Excisional biopsy

A biopsy is a medical test involving the removal of cells or tissues for examination. It is the medical removal of tissue from a living subject to determine the presence or extent of a disease. The tissue is generally examined under a microscope by a pathologist, and can also be analyzed chemically. When an entire lump or suspicious area is removed, the procedure is called an excisional biopsy. When only a sample of tissue is removed with preservation of the histological architecture of the tissue's cells, the procedure is called an incisional biopsy or core biopsy. When a sample of tissue or fluid is removed with a needle in such a way that cells are removed without preserving the histological architecture of the tissue cells, the procedure is called a needle aspiration biopsy.

Exemestane

Exemestane (trade name Aromasin) is an oral steroidal aromatase inhibitor used in the adjuvant treatment of hormonally-responsive (also called hormone-receptor-positive, estrogen-responsive) breast cancer in postmenopausal women. An aim in the treatment of hormone-receptor-positive patients in preventing recurrence is to lower estrogen levels that this breast cancer thrives on.

Exisulind

Exisulind is a drug used to treat cancer. It acts by inhibiting the enzyme cyclic guanosine monophosphate phosphodiesterase. Trademark by OSI Pharmaceuticals is Aptosyn.

Exocrine pancreas cell

An exocrine pancreas cell is a pancreatic cell that produces enzymes that are secreted into the small intestine. These enzymes help digest food as it passes through the gastrointestinal tract.

Expanded access trial

Expanded access refers to the use of an investigational drug outside of a clinical trial by patients with serious or life-threatening conditions who do not meet the enrollment criteria for the clinical trial in progress. This type of access may be available, in accordance with United States Food and Drug Administration (FDA) regulations, when it is clear that patients may benefit from the treatment, the therapy can be given safely outside the clinical trial setting, no other alternative therapy is available, and the drug developer agrees to provide access to the drug. The FDA refers to such a program as an expanded access program (EAP). EAPs can be leveraged in a wide range of therapeutic areas including HIV/AIDS and other infectious diseases, cancer, rare diseases, and cardiovascular diseases, to name a few.
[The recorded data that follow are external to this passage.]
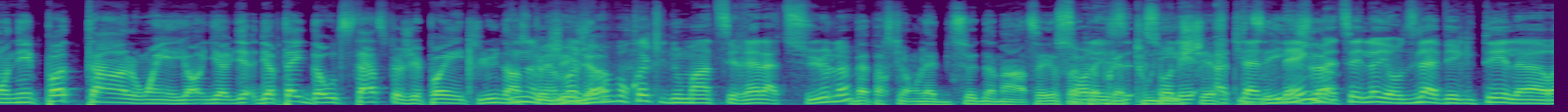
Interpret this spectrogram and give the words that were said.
on- n'est pas tant loin. Il y a, y y peut-être d'autres stats que j'ai pas inclus dans Non, ce que j'ai moi, je sais là. pas pourquoi ils nous mentiraient là-dessus, là. Ben parce qu'ils ont l'habitude de mentir sur, sur à peu les, près tous sur les, les chiffres qu'ils disent. là. sais, là, ils ont dit la vérité, là,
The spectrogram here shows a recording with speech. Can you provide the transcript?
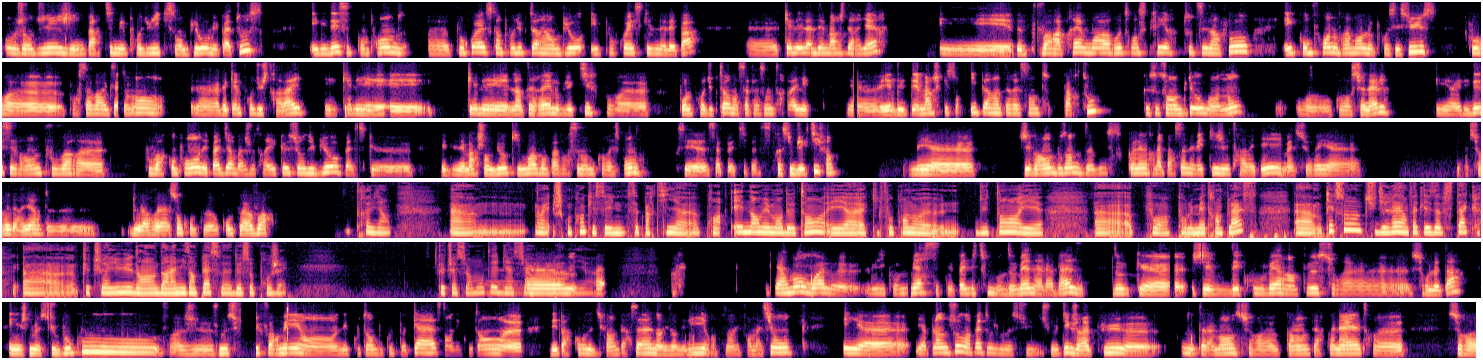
Aujourd'hui, j'ai une partie de mes produits qui sont bio, mais pas tous. Et l'idée, c'est de comprendre euh, pourquoi est-ce qu'un producteur est en bio et pourquoi est-ce qu'il ne l'est pas, euh, quelle est la démarche derrière, et de pouvoir après, moi, retranscrire toutes ces infos et comprendre vraiment le processus pour, euh, pour savoir exactement avec quel produit je travaille et quel est, quel est l'intérêt, l'objectif pour, pour le producteur dans sa façon de travailler. Il y a des démarches qui sont hyper intéressantes partout, que ce soit en bio ou en non, ou en conventionnel. Et euh, l'idée, c'est vraiment de pouvoir, euh, pouvoir comprendre et pas dire bah, je veux travailler que sur du bio parce que il y a des démarches en bio qui, moi, vont pas forcément me correspondre. C'est, euh, ça peut être très subjectif. Hein. Mais j'ai vraiment besoin de connaître la personne avec qui je vais travailler et m'assurer, m'assurer derrière de, de la relation qu'on peut, qu'on peut avoir. Très bien. Euh, ouais, je comprends que c'est une cette partie euh, prend énormément de temps et euh, qu'il faut prendre euh, du temps et euh, pour pour le mettre en place. quels sont, tu dirais, en fait, les obstacles que tu as eu dans dans la mise en place de ce projet? Que tu as surmonté, bien sûr. Clairement, moi, le e-commerce, c'était pas du tout mon domaine à la base. Donc, euh, j'ai découvert un peu sur, euh, sur le tas et je me suis beaucoup, enfin, je, je, me suis formée en écoutant beaucoup de podcasts, en écoutant euh, les parcours de différentes personnes, en lisant des livres, en faisant des formations. Et euh, il y a plein de choses en fait où je me suis, je me dis que j'aurais pu, euh, notamment sur comment me faire connaître, sur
0-9 | A | B | C | D | E | F | G | H | I | J | K | L | M | N | O | P | Q | R | S | T | U | V | W | X | Y | Z








See all medical glossaries:
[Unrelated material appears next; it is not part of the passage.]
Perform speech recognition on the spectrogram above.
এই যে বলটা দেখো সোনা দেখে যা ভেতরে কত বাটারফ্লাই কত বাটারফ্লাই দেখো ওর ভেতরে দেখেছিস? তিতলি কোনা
Published - April 2011







Find free glossaries at TranslationDirectory.com

Find free dictionaries at TranslationDirectory.com

Subscribe to free TranslationDirectory.com newsletter
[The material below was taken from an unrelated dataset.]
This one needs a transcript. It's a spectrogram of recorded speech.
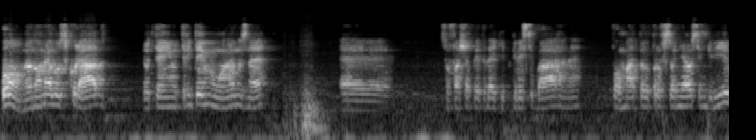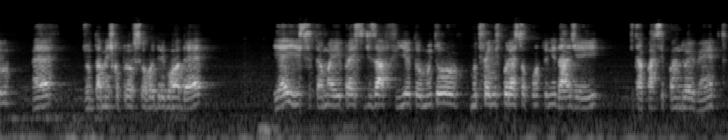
Bom, meu nome é Lúcio Curado, eu tenho 31 anos, né? É, sou faixa preta da equipe Grace Barra, né? Formado pelo professor Nielsen Grilo, né? Juntamente com o professor Rodrigo Rodé. E é isso, estamos aí para esse desafio. Estou muito, muito feliz por essa oportunidade aí de estar participando do evento.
Need more translation jobs from translation agencies? Click here!

Translation agencies are welcome to register here - Free!

Freelance translators are welcome to register here - Free!

Submit your glossary or dictionary for publishing at TranslationDirectory.com





Free Newsletter

Subscribe to our free newsletter to receive news from us:

 
Menu
Use More Glossaries
Use Free Dictionaries
Use Free Translators
Submit Your Glossary
Read Translation Articles
Register Translation Agency
Submit Your Resume
Obtain Translation Jobs
Subscribe to Free Newsletter
Buy Database of Translators
Obtain Blacklisted Agencies
Vote in Polls for Translators
Read News for Translators
Advertise Here
Read our FAQ
Read Testimonials
Use Site Map
Advertisements
translation directory

christianity portal
translation jobs


 

 
Copyright © 2003-2020 by TranslationDirectory.com
Legal Disclaimer
Site Map